Please help us continue to improve nanoHUB operation and service by completing our survey - http://bit.ly/nH-survey14. Thank you - we appreciate your time. close

Support

Support Options

Submit a Support Ticket

 

[Illinois] ECE 416 Optical Sensors II

By Brian Cunningham

University of Illinois at Urbana-Champaign

Published on

Abstract

           In this lecture, there is a review of the previous lecture of SPR Sensors along with Reflection Interference Spectroscopy. We learned that as we go to longer wavelengths, the refractive index is more constant. Then, we looked at the data of an RIFS and how to interpret it. The advantages of the system is that it is simple to make and makes non-contact measurements. However, the disadvantages include a low throughput, which means we receive around one result at a time.The system also has a very low sensitivity. Then, we looked at optical resonators, which are like guided light waves. We can put biomolecules along a ring and have the light waves detect them through varying intensities.

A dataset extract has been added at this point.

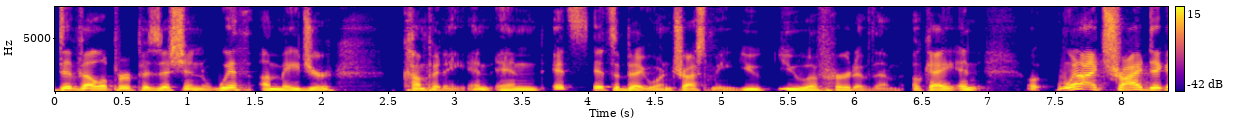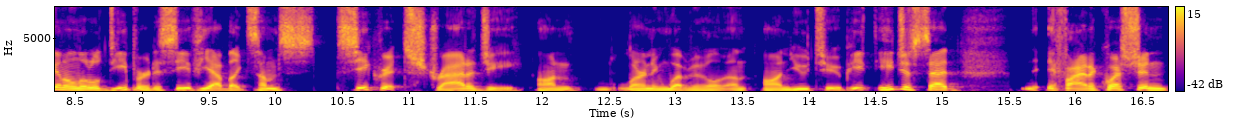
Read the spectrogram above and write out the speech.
developer position with a major company. And and it's it's a big one. Trust me you you have heard of them. Okay? And uh, when i tried digging a little deeper to see if he had like some s- secret strategy on learning web development on, on youtube he, he just said if I had a question,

Bio

My research group is focused on the application of sub-wavelength optical phenomena and fabrication methods to the development of novel devices and instrumentation for the life sciences. The group is highly interdisciplinary, with expertise in the areas of microfabrication, nanotechnology, computer simulation, instrumentation, molecular biology, and cell biology. In particular, we are working on biosensors based upon photonic crystal concepts that can either be built from low-cost flexible plastic materials, or integrated with semiconductor-based active devices, such as light sources and photodetectors, for high performance integrated detection systems.

Using a combination of micrometer-scale and nanometer-scale fabrication tools, we are devising novel methods and materials for producing electro-optic devices with nanometer-scale features that can be scaled for low-cost manufacturing. Many of our techniques are geared for compatibility with flexible plastic materials, leading to applications such as low cost disposable sensors, wearable sensors, flexible electronics, and flexible displays. Because our structures manipulate light at a scale that is smaller than an optical wavelength, we rely on computer simulation tools such as Rigorous Coupled Wave Analysis (RCWA) and Finite Difference Time Doman (FDTD) to model, design, and understand optical phenomena within photonic crystals and related devices.

In addition to fabricating devices, our group is also focused on the design, prototyping, and testing of biosensor instrumentation for high sensitivity, portability, and resolution. Advanced instruments enable high resolution imaging of biochemical and cellular interactions with the ability to monitor images of biochemical interactions as a function of time. Using the sensors and instrumentation, we are exploring new applications for optical biosensor technology including protein microarrays, biosensor/mass spectrometry systems, and microfluidics-based assays using nanoliter quantities of reagents. The methods and systems developed in the laboratory are applied in the fields of life science research, drug discovery, diagnostic testing, and environmental monitoring. -From Professor Cunningham's Faculty Profile

Cite this work

Researchers should cite this work as follows:

  • Brian Cunningham (2013), "[Illinois] ECE 416 Optical Sensors II," http://nanohub.org/resources/17350.

    BibTex | EndNote

Time

Location

University of Illinois, Urbana-Champaign, IL

Submitter

NanoBio Node, Obaid Sarvana, George Daley

University of Illinois at Urbana-Champaign

Tags

nanoHUB.org, a resource for nanoscience and nanotechnology, is supported by the National Science Foundation and other funding agencies. Any opinions, findings, and conclusions or recommendations expressed in this material are those of the author(s) and do not necessarily reflect the views of the National Science Foundation.